The Holga 135bc in comparison is much easier to pick up - the loading is quite simple, the buttons aren't as fiddly and the advance mechanism is study. If you're looking for a camera that you can pick up and learn quickly to get the results that you want, then perhaps the Holga 135bc is the camera for you.

~ The Results ~

If you're going to base your decision on anything, then it should really be on this.

Someone once said to me that each camera I use is like a different side of my personality and I think they were right. I use different cameras when I'm in different moods, when I want to share different things and despite being very similar cameras, the results are where these two cameras differ the most.

First we'll look at the Holga 135bc...

The Holga 135bc has an added mask inside the camera that creates the gorgeous vignetting (the 135 doesn't have this but I don't have that camera to compare). The colours and contrasts with the Holga 135bc I've always found to be strong and vibrant, even with softer films like Kodak Portra NC or expired film. The focus is sharper than the Diana Mini with clear lines which create great depth whether the subject is close or further away.

Now the Diana Mini...

In comparison to the Holga 135bc, the Diana Mini results are much softer and dreamier... with subtle contrasts and grain and less vignetting. Yet the Diana Mini is also capable of beautiful colours and focusing, everything just seems more subtle in comparison. With the half frame option you can take double the amount of photos per roll, but I think this camera produces it's best results with the square format.

~ To Summarise ~

The Holga 135bc is a sturdy, reliable camera that is easy to learn and produces images with strong contrasts, gorgeous colours, beautiful vignetting and clear focusing. I always think that this camera captures things almost exactly as I see them.

The Diana Mini is a small, delicate camera which is temperamental, yet with patience and practice can produce dreamy images with soft contrasts, lovely lighting and colours with an almost magical, vintage quality.

It's evident from all the photos above that both of these cameras can produce beautiful photos, especially in bright, natural light. Although the mechanics of the cameras are very similar the lenses in both cameras are different, and it's these differences that will influence your decision on which camera to get and how you take your photos.
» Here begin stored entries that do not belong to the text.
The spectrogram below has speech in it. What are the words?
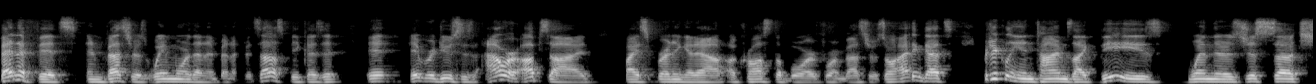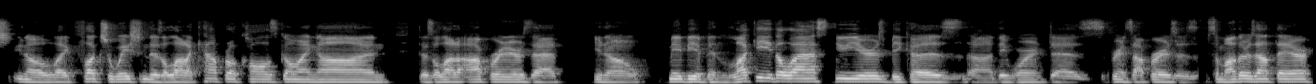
benefits investors way more than it benefits us because it it it reduces our upside by spreading it out across the board for investors. So I think that's particularly in times like these when there's just such, you know, like fluctuation, there's a lot of capital calls going on, there's a lot of operators that, you know, maybe have been lucky the last few years because uh, they weren't as experienced operators as some others out there.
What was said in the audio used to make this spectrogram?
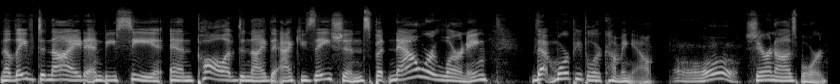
Now, they've denied NBC and Paul have denied the accusations, but now we're learning that more people are coming out. Oh, Sharon Osbourne.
 ~ Other 35mm Cameras to consider ~

Of course, if this is your first 35mm camera then there are other choices to consider as well as these two cameras....

The LC-A+

Lomography is very quick to suggest this as a first camera for Lomographers, and it is a great camera - it has extra features to the Diana and Holga including more aperture settings and a light meter which allows for the correct exposure in each photo (though no bulb setting). The contrasts and balance of it's photos are always spot on and the focus is clear - however, this camera is a hefty price. One that I do think is worth it but perhaps not for your first venture into 35mm cameras or if you have a limited budget.

Superheadz Wide and Slim

This camera is simple. It has one shutter button, a fixed wide angle lens and that is it. The colours are vivid with great vignetting and the results can be fun as well are artistic. If you're worried about all the settings on the Diana Mini or Holga 135bc then perhaps this is the camera for you, although you can't do multiple exposures. This camera is cheap and also comes in a fun variety of colours.

La Sardina

Again, similar to the Holga 135bc and Diana Mini in mechanics - it's plastic, it can take multiple exposures, it has a bulb setting, distance focusing, a fixed aperture and takes 35mm film. However, this camera has a wide angle lens which produces great vignetting and interesting results. Another contender if you are looking for something a bit more artistic and varied.

~ See Also ~

This Lomo Flickr thread has a great description and more information on the cameras I've talked about above.